▶ [What the task asks]:
One number is all that is asked for: the number of lines below that hold the string "pictures".

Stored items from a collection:
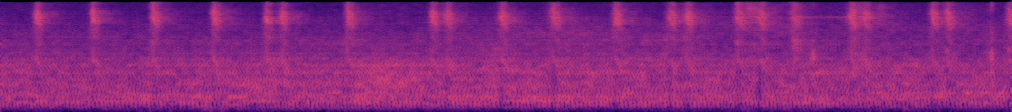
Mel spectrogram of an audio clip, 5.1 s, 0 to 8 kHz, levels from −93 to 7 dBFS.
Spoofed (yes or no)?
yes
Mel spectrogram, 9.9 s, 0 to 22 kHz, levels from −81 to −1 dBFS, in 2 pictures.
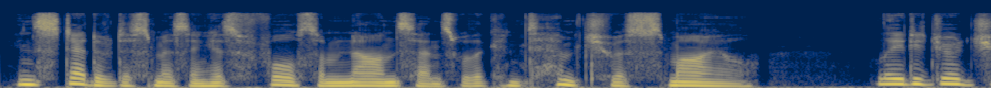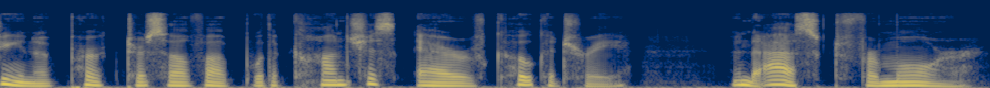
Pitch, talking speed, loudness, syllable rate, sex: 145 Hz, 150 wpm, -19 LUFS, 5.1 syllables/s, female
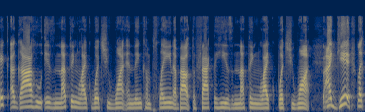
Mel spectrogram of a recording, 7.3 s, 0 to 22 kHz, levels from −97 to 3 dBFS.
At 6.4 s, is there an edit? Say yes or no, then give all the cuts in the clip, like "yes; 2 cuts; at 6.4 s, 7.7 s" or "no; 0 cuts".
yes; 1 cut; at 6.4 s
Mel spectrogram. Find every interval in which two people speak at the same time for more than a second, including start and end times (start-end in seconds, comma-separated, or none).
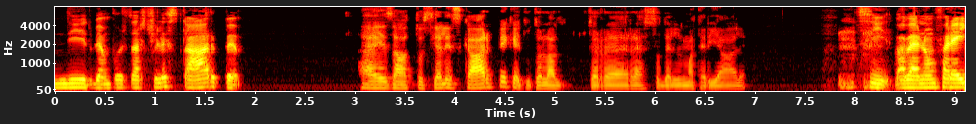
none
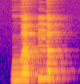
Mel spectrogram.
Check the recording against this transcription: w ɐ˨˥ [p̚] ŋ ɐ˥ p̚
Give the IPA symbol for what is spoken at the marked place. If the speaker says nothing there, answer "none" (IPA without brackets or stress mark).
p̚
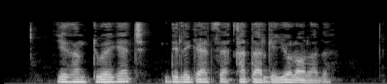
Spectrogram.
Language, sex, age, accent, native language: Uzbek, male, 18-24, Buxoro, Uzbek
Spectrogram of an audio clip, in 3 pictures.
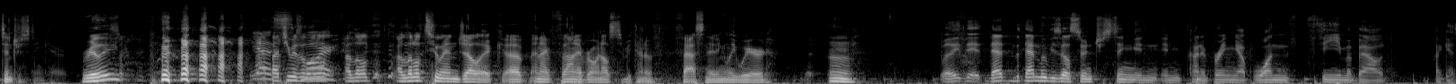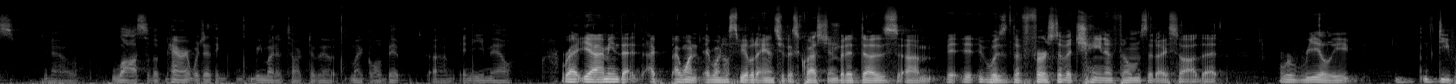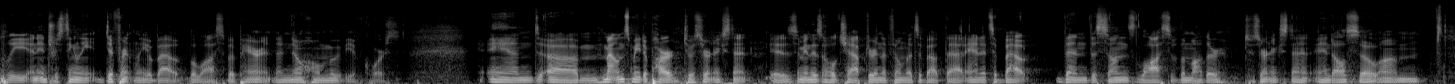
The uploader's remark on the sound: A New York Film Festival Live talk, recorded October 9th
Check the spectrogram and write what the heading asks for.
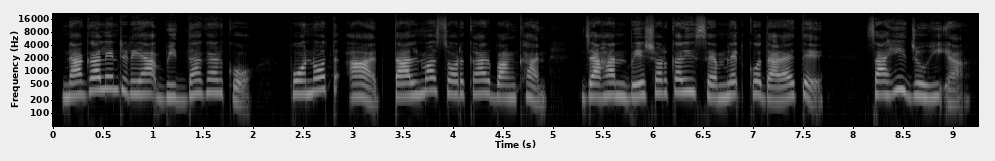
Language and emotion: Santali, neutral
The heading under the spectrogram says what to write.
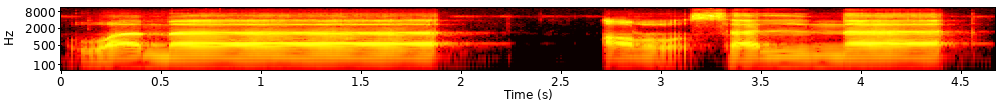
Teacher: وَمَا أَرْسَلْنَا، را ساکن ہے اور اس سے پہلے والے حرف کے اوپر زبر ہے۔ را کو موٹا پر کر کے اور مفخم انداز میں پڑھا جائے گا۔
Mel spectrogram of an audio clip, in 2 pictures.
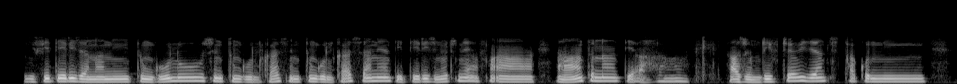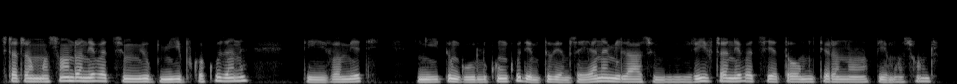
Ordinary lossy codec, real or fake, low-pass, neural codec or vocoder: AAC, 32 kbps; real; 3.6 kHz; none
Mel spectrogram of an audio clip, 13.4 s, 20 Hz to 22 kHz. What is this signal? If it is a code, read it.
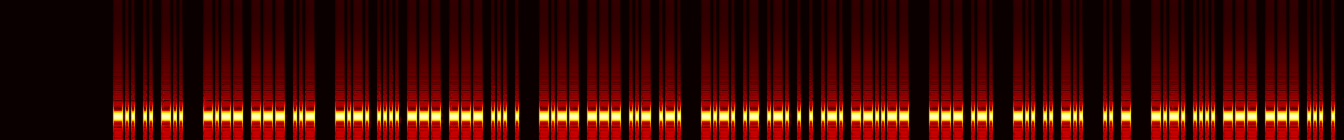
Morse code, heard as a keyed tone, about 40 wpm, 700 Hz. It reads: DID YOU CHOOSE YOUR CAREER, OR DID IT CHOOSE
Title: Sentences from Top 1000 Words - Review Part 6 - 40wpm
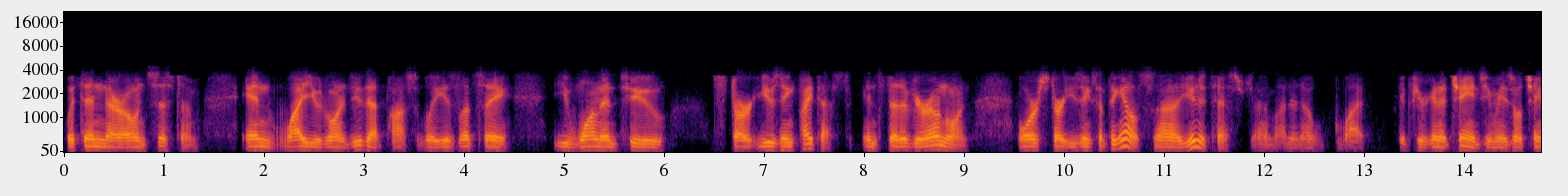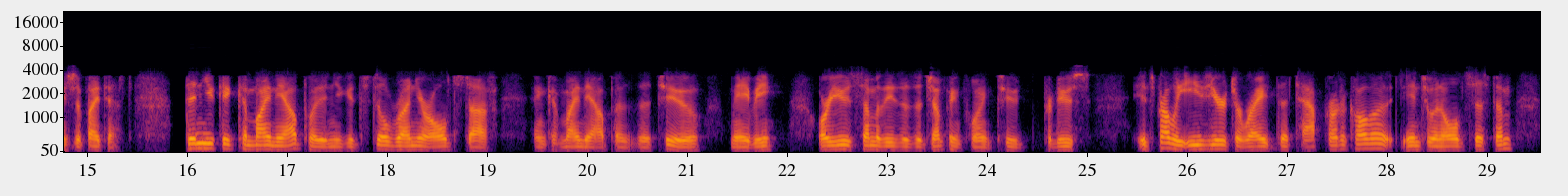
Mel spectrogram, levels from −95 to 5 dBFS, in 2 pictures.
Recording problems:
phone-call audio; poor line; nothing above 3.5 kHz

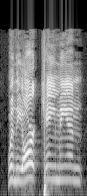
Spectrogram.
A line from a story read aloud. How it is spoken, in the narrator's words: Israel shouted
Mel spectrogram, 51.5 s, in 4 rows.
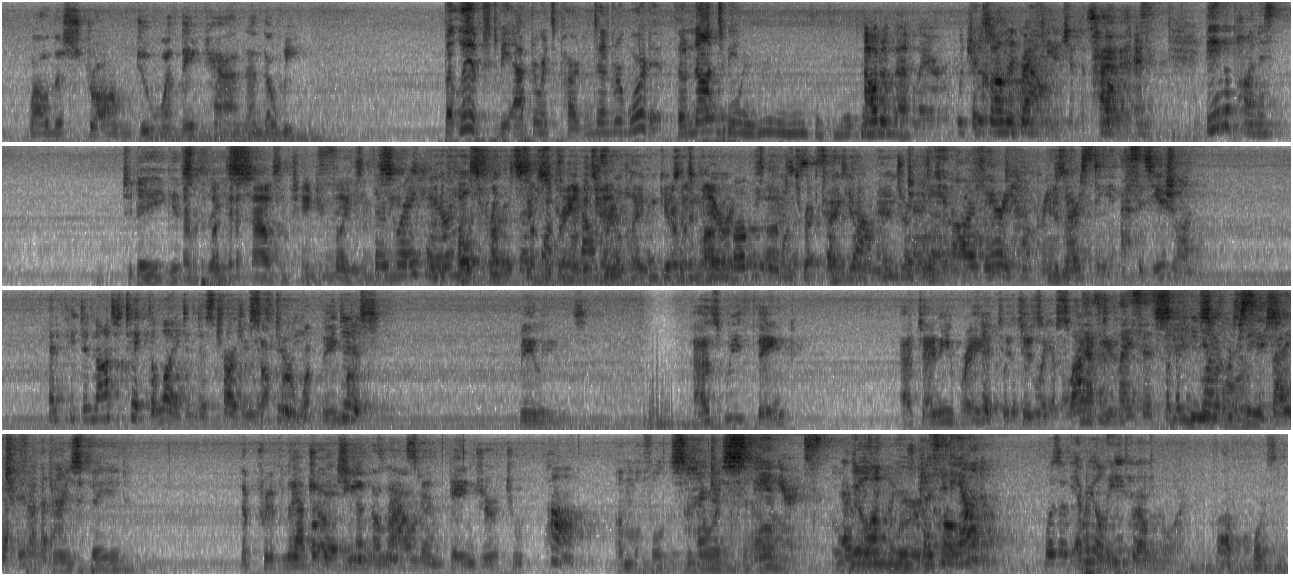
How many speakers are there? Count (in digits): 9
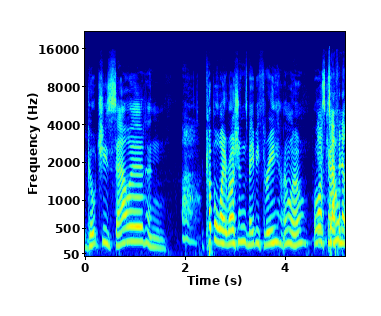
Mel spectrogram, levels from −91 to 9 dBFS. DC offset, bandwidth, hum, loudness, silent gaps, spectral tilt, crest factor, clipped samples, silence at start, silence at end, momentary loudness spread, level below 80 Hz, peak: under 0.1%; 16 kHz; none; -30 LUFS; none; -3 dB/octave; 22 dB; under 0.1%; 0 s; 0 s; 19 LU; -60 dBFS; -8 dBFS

▶ [Solution to this exercise]:
4